──────── Data shown
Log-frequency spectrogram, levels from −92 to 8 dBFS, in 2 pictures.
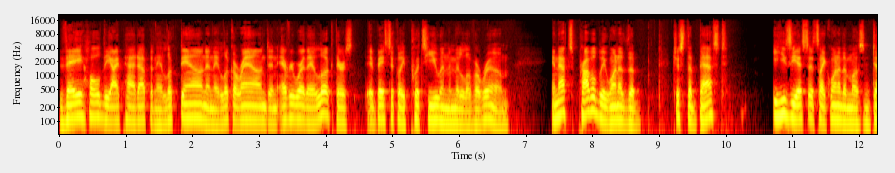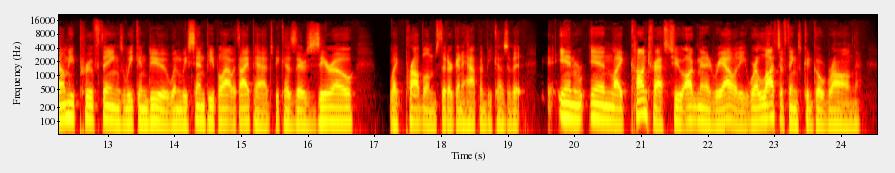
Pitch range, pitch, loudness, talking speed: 90-115 Hz, 105 Hz, -20 LUFS, 205 wpm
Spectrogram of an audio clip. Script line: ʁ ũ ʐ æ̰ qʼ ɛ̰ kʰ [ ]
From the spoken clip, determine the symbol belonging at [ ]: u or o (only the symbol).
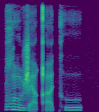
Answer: u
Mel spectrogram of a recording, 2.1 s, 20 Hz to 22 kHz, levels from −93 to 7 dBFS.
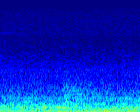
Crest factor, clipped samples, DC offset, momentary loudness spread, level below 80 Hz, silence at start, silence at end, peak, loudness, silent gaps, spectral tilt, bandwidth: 12 dB; under 0.1%; under 0.1%; 2 LU; -46 dBFS; 0 s; 0 s; -30 dBFS; -47 LUFS; none; -8 dB/octave; 16.5 kHz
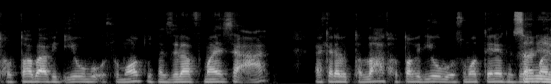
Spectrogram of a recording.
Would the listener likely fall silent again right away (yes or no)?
no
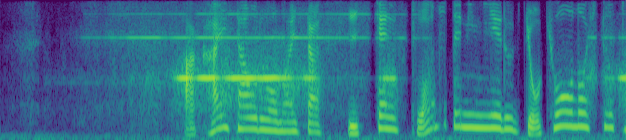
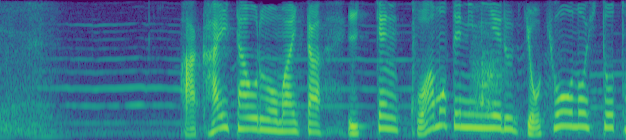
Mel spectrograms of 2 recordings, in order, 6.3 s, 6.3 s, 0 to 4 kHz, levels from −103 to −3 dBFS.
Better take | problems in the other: second | noise reduction (neural diffusion model UNIVERSE++)

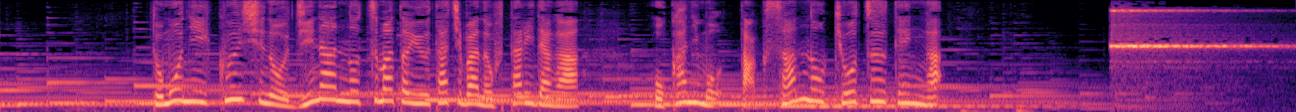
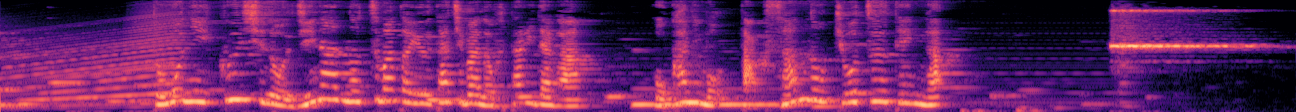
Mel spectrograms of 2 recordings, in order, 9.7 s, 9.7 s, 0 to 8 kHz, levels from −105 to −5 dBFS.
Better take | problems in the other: first | noise reduction (classical method WPE with log-MMSE)

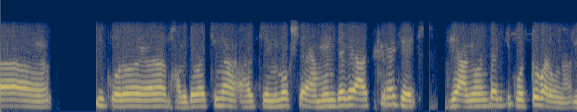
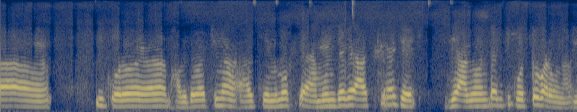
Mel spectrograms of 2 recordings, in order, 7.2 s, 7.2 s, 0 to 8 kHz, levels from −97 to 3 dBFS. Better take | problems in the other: first | noise reduction (neural mask model Resemble Enhance denoiser)

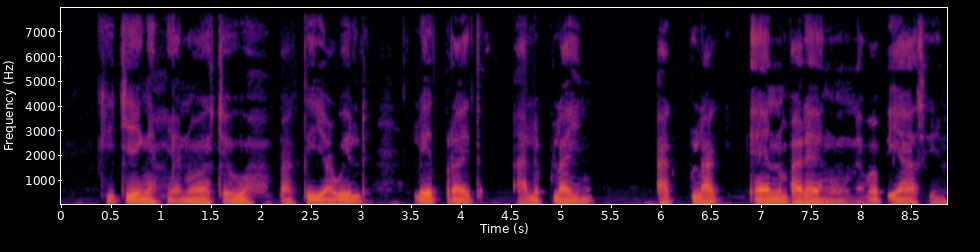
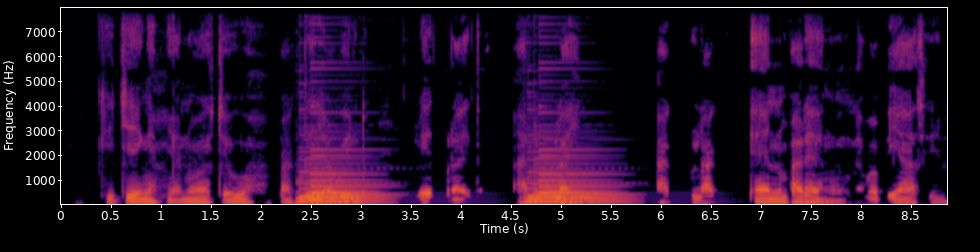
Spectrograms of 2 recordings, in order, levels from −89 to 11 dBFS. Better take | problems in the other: first | noise reduction (classical method spectral subtraction)

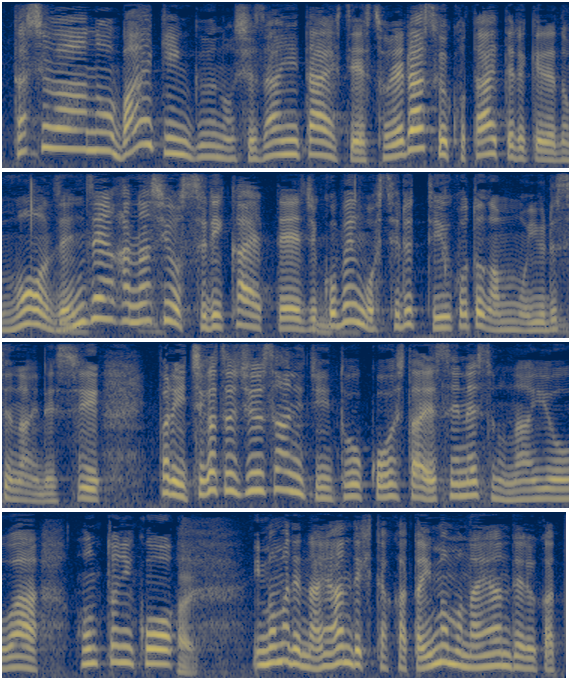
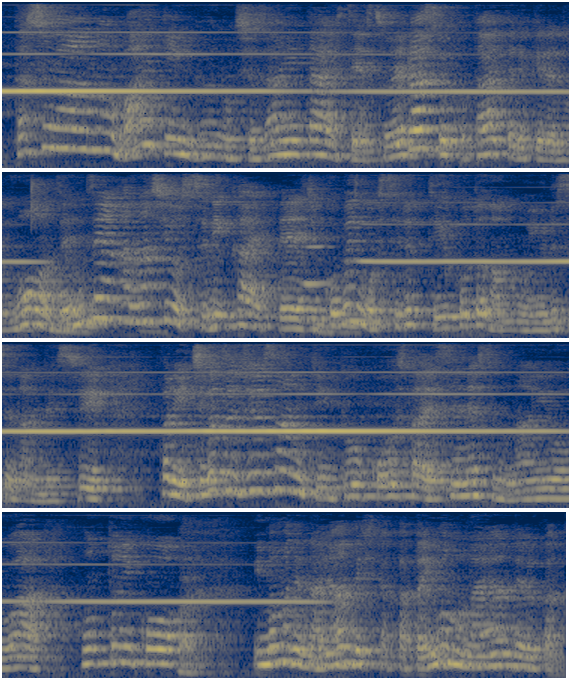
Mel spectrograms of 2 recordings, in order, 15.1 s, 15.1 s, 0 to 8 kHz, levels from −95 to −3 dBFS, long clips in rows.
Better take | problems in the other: first | background sound (Wind instrument, woodwind instrument); 2 dB above the speech // room echo; dies away in 0.7 s

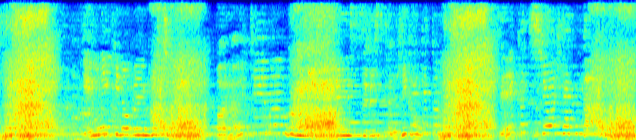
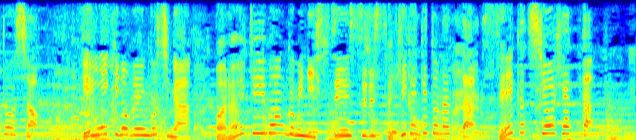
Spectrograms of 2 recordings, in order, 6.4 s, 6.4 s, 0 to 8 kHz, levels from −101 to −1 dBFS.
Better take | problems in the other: second | background sound (Cat); 4 dB above the speech // room echo; dies away in 0.8 s

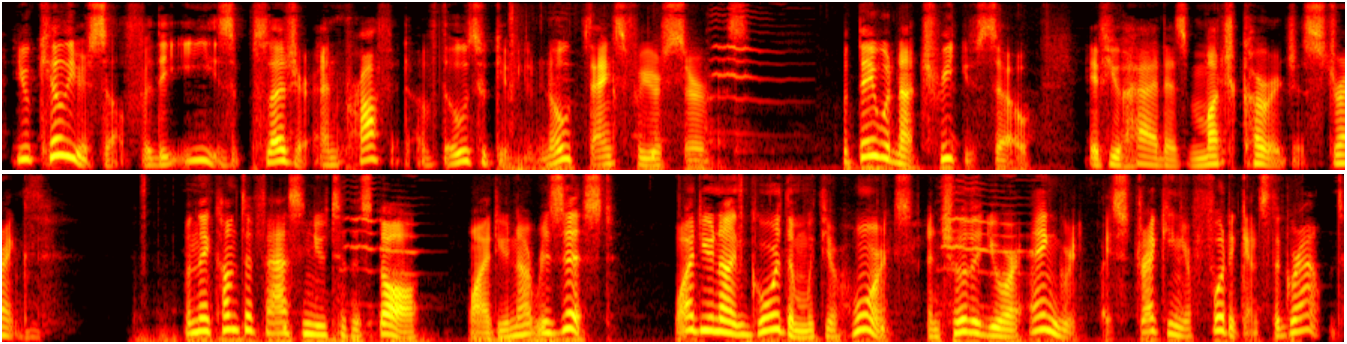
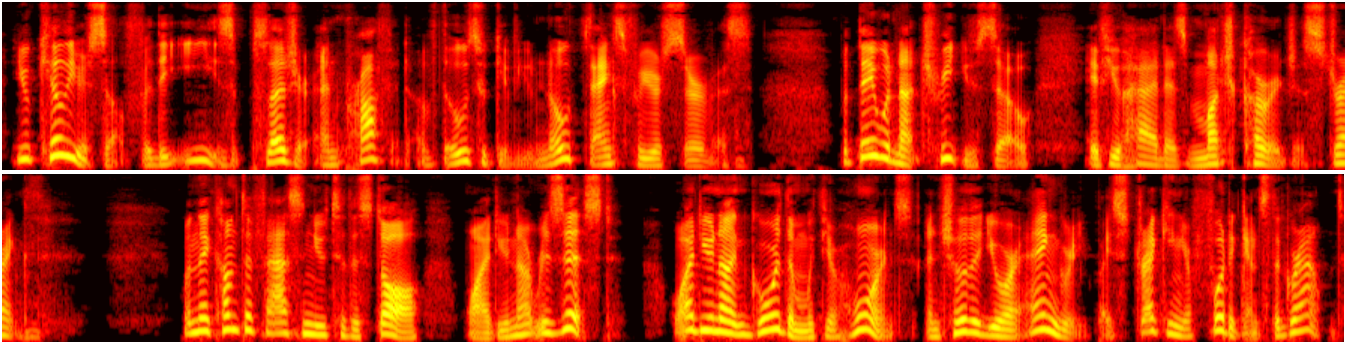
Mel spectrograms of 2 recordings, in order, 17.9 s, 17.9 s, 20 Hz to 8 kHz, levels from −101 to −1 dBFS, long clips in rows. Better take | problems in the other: second | noise reduction (neural mask model RNNoise)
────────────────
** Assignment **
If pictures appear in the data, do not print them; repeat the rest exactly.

** Answer to this task **
Log-frequency spectrogram, levels from −92 to 8 dBFS, in 2 pictures.
Pitch range, pitch, loudness, talking speed: 90-115 Hz, 105 Hz, -20 LUFS, 205 wpm
Spectrogram of an audio clip. Script line: ʁ ũ ʐ æ̰ qʼ ɛ̰ kʰ [ ]
From the spoken clip, determine the symbol belonging at [ ]: u or o (only the symbol).
Answer: u
Mel spectrogram of a recording, 2.1 s, 20 Hz to 22 kHz, levels from −93 to 7 dBFS.
Crest factor, clipped samples, DC offset, momentary loudness spread, level below 80 Hz, silence at start, silence at end, peak, loudness, silent gaps, spectral tilt, bandwidth: 12 dB; under 0.1%; under 0.1%; 2 LU; -46 dBFS; 0 s; 0 s; -30 dBFS; -47 LUFS; none; -8 dB/octave; 16.5 kHz
Spectrogram of a recording.
Would the listener likely fall silent again right away (yes or no)?
no
Mel spectrograms of 2 recordings, in order, 6.3 s, 6.3 s, 0 to 4 kHz, levels from −103 to −3 dBFS.
Better take | problems in the other: second | noise reduction (neural diffusion model UNIVERSE++)

Mel spectrograms of 2 recordings, in order, 9.7 s, 9.7 s, 0 to 8 kHz, levels from −105 to −5 dBFS.
Better take | problems in the other: first | noise reduction (classical method WPE with log-MMSE)

Mel spectrograms of 2 recordings, in order, 7.2 s, 7.2 s, 0 to 8 kHz, levels from −97 to 3 dBFS. Better take | problems in the other: first | noise reduction (neural mask model Resemble Enhance denoiser)

Spectrograms of 2 recordings, in order, levels from −89 to 11 dBFS. Better take | problems in the other: first | noise reduction (classical method spectral subtraction)

Mel spectrograms of 2 recordings, in order, 15.1 s, 15.1 s, 0 to 8 kHz, levels from −95 to −3 dBFS, long clips in rows.
Better take | problems in the other: first | background sound (Wind instrument, woodwind instrument); 2 dB above the speech // room echo; dies away in 0.7 s

Spectrograms of 2 recordings, in order, 6.4 s, 6.4 s, 0 to 8 kHz, levels from −101 to −1 dBFS.
Better take | problems in the other: second | background sound (Cat); 4 dB above the speech // room echo; dies away in 0.8 s

Mel spectrograms of 2 recordings, in order, 17.9 s, 17.9 s, 20 Hz to 8 kHz, levels from −101 to −1 dBFS, long clips in rows. Better take | problems in the other: second | noise reduction (neural mask model RNNoise)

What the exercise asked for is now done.